To the credit of this pioneer shihan generation, today Aikido has grown all over the world. Of their seniors, only a handful remain. Some of them still speak of this pioneer generation with a lack of understanding about the sacrifices they made to make our Aikido world of today a reality. I have heard them say “We helped them by sending them out into the world way back then. If they had stayed in Japan, there would have been no jobs for them”.

This growth in the development of Aikido in the world did not result from the part-time efforts of “salary man” Aikido Instructors who taught from “nine to five” with a guaranteed salary, set class schedules, and administrations that process students for them. This growth came from the power of the pioneers that lived their lives on the front lines building our Aikido world from scratch.

I may have spoken too long on this subject, but it I think it is important that you understand the kind of life pioneer shihan like Kanai Shihan lived; the kind of character they had to have to make Aikido available to all of their students, like you. Everyone’s life comes to an end however; this is reality. What remains after death, remains in the words and hearts of those who remember. At the time of death of an individual, everything stops for them. Time does not stop however and continues forward. A new truth begins the very second after…

A few months after Kanai Shihan’s passing, a student in the Boston area, invited me to come to teach a seminar. The dojo he was training at had been affiliated with Kanai Shihan. Out of respect for Kanai Shihan’s passing I politely refused. I told him “In Japanese culture, a common period of mourning is one year. It would be inappropriate for me to come during this period of time. I think that things are hard for you right now, but it is important for you to take care of yourselves and your dojo during this time”. This student’s dojo did not heed my words however and another Japanese instructor came within a short period of time.

This was not the first time this Japanese instructor had approached satellite dojos of other pioneer shihan soon after their deaths. He had also visited satellite dojos of the late Fumio Toyoda Shihan who founded and developed first Ki no kenkyukai and AAA, an active an vital organization with dojos in many countries world-wide, and the satellite dojos of late Akira Tohei Shihan.

In my experience this type of behavior is a breech of etiquette and good manners, but for some these times are a good chance for personal expansion; different value systems and different life goals. “Market share” competition is a reality for some. This is part of life too, and is something you need to be aware of during your time of transition. In my opinion, true respect for the one who has passed from us, beyond any style or organizational boundaries is true bujin (samurai spirit).

It seems like there are many changes happening around you, and some of these changes are painful for your heart. My advice is to not run or hide from these changes, but to face them straight on. Study and learn from what you see around you. Do not close your eyes to the lessons that can be learned from what is happening. Some of the lessons we learn from what is happening around us are not happy ones, but if we gather all of the information we receive our wisdom and understanding grows, and our perspective about life grows wider as well. I believe that standing up straight is the best way to face and understand life, and the best way to understand what decisions will be correct for you.

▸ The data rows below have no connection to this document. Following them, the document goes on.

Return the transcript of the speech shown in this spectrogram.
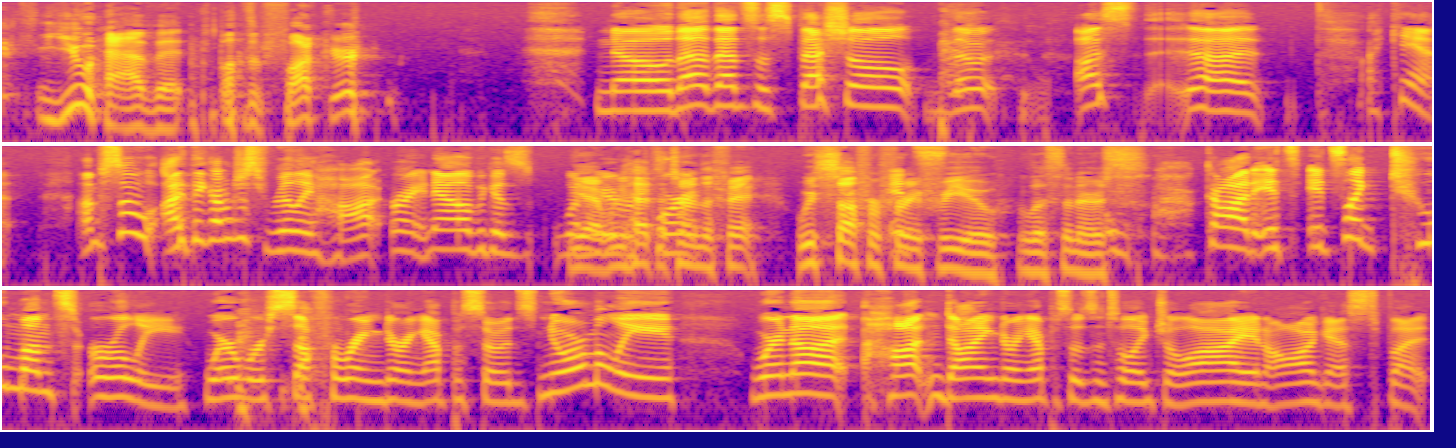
you have it, motherfucker. No. That that's a special. The us. Uh. I can't. I'm so. I think I'm just really hot right now because when yeah, we, we, had to turn the fan. We suffer for, for you, listeners. God, it's it's like two months early where we're suffering during episodes. Normally, we're not hot and dying during episodes until like July and August, but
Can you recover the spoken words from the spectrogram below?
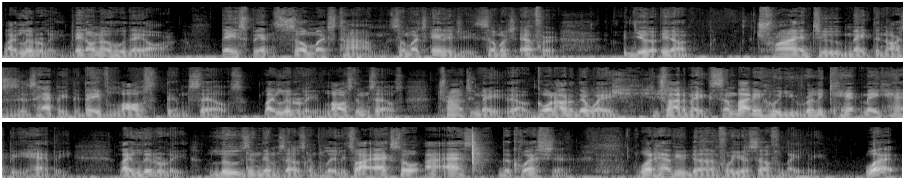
Like literally, they don't know who they are. They spent so much time, so much energy, so much effort. You, you know, trying to make the narcissist happy that they've lost themselves. Like literally lost themselves. Trying to make you know, going out of their way to try to make somebody who you really can't make happy happy. Like literally losing themselves completely. So i asked so i asked the question what have you done for yourself lately? What?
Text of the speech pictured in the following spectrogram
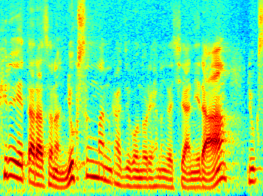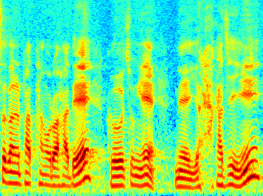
필요에 따라서는 육성만 가지고 노래하는 것이 아니라 육성을 바탕으로 하되 그 중에 네, 여러 가지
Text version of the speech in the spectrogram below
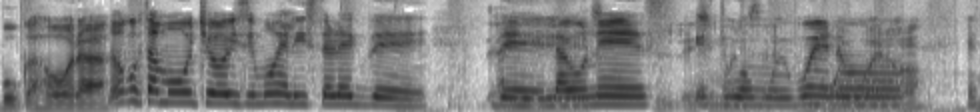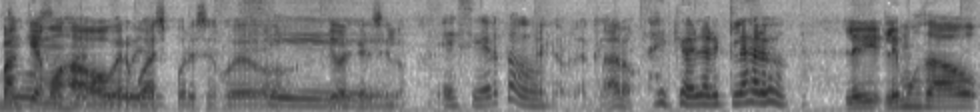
Bucas horas. Nos gusta mucho, hicimos el easter egg de, de Ahí Lagonés, que estuvo muy bueno. Muy bueno. Banqueamos a cool. Overwatch por ese juego. Sí, Digo, hay que decirlo. Es cierto. Hay que hablar claro. Hay que hablar claro. Le, le hemos dado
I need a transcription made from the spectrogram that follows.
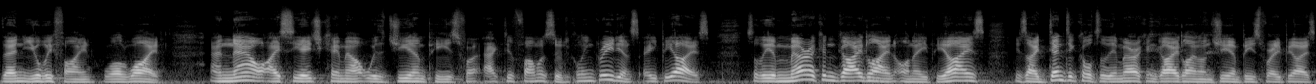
then you'll be fine worldwide. And now ICH came out with GMPs for active pharmaceutical ingredients, APIs. So the American guideline on APIs is identical to the American guideline on GMPs for APIs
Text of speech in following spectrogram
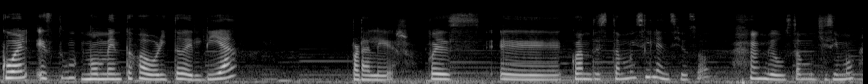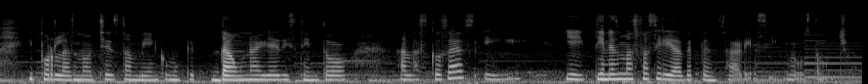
¿Cuál es tu momento favorito del día para leer? Pues eh, cuando está muy silencioso, me gusta muchísimo y por las noches también como que da un aire distinto a las cosas y, y tienes más facilidad de pensar y así, me gusta mucho.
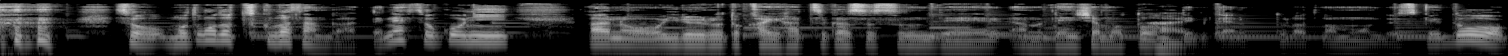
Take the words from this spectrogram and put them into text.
そう、もともと筑波山があってね、そこに、あの、いろいろと開発が進んで、あの、電車も通ってみたいなことだと思うんですけど、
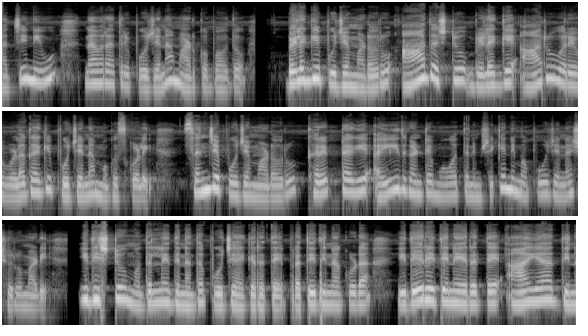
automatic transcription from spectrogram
ಹಚ್ಚಿ ನೀವು ನವರಾತ್ರಿ ಪೂಜೆನ ಮಾಡ್ಕೋಬಹುದು. ಬೆಳಗ್ಗೆ ಪೂಜೆ ಮಾಡೋರು ಆದಷ್ಟು ಬೆಳಗ್ಗೆ ಆರೂವರೆ ಒಳಗಾಗಿ ಪೂಜೆನ ಮುಗಿಸ್ಕೊಳ್ಳಿ. ಸಂಜೆ ಪೂಜೆ ಮಾಡೋರು ಕರೆಕ್ಟಾಗಿ ಐದು ಗಂಟೆ ಮೂವತ್ತು ನಿಮಿಷಕ್ಕೆ ನಿಮ್ಮ ಪೂಜೆನ ಶುರು ಮಾಡಿ. ಇದಿಷ್ಟು ಮೊದಲನೇ ದಿನದ ಪೂಜೆ ಆಗಿರುತ್ತೆ. ಪ್ರತಿದಿನ ಕೂಡ ಇದೇ ರೀತಿಯೇ ಇರುತ್ತೆ. ಆಯಾ ದಿನ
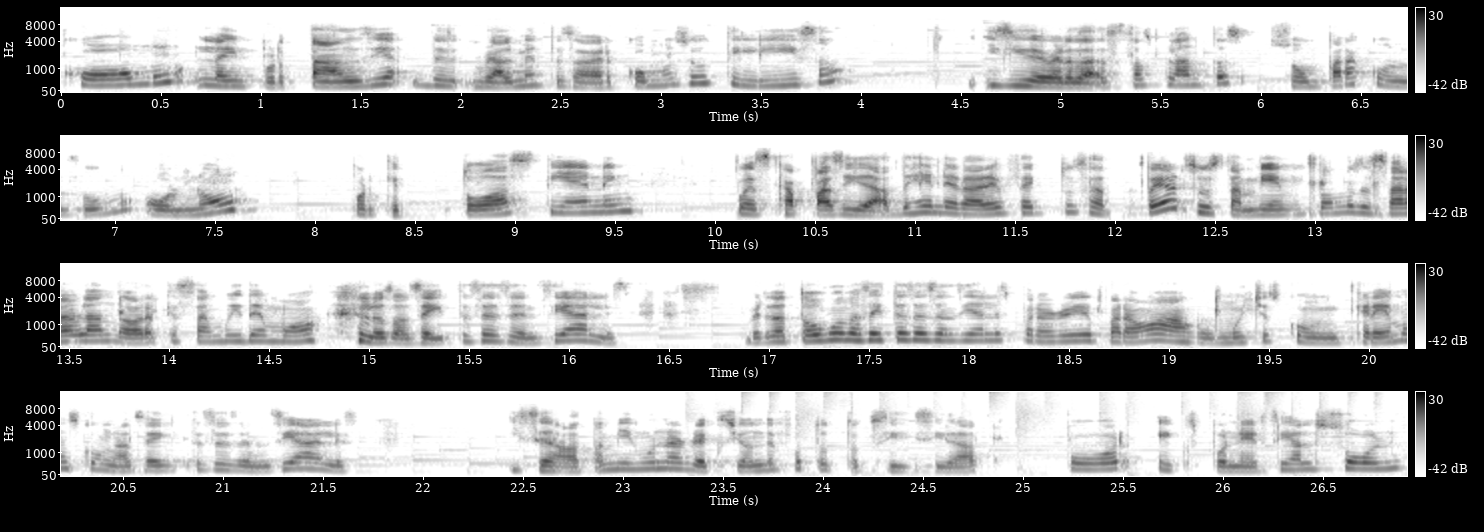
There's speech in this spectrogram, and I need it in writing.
cómo la importancia de realmente saber cómo se utiliza y si de verdad estas plantas son para consumo o no, porque todas tienen pues capacidad de generar efectos adversos. También a estar hablando ahora que están muy de moda los aceites esenciales. ¿verdad? Todos con aceites esenciales para arriba y para abajo, muchos con cremas con aceites esenciales. Y se da también una reacción de fototoxicidad por exponerse al sol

Your loyalty to Kanai Shihan and his family is commendable and very valuable. Please continue the great work of Kanai Shihan by being a testimonial to others about his teaching. This will also help you heal.

You are welcome to visit and practice at Nippon Kan in Denver anytime you would like, just let us know.

*note from editor. Quotes from pioneer shihan and their associates were taken from the interviews and personal experiences of the author.

Gaku Homma
Nippon Kan Kancho
June 18th, 2005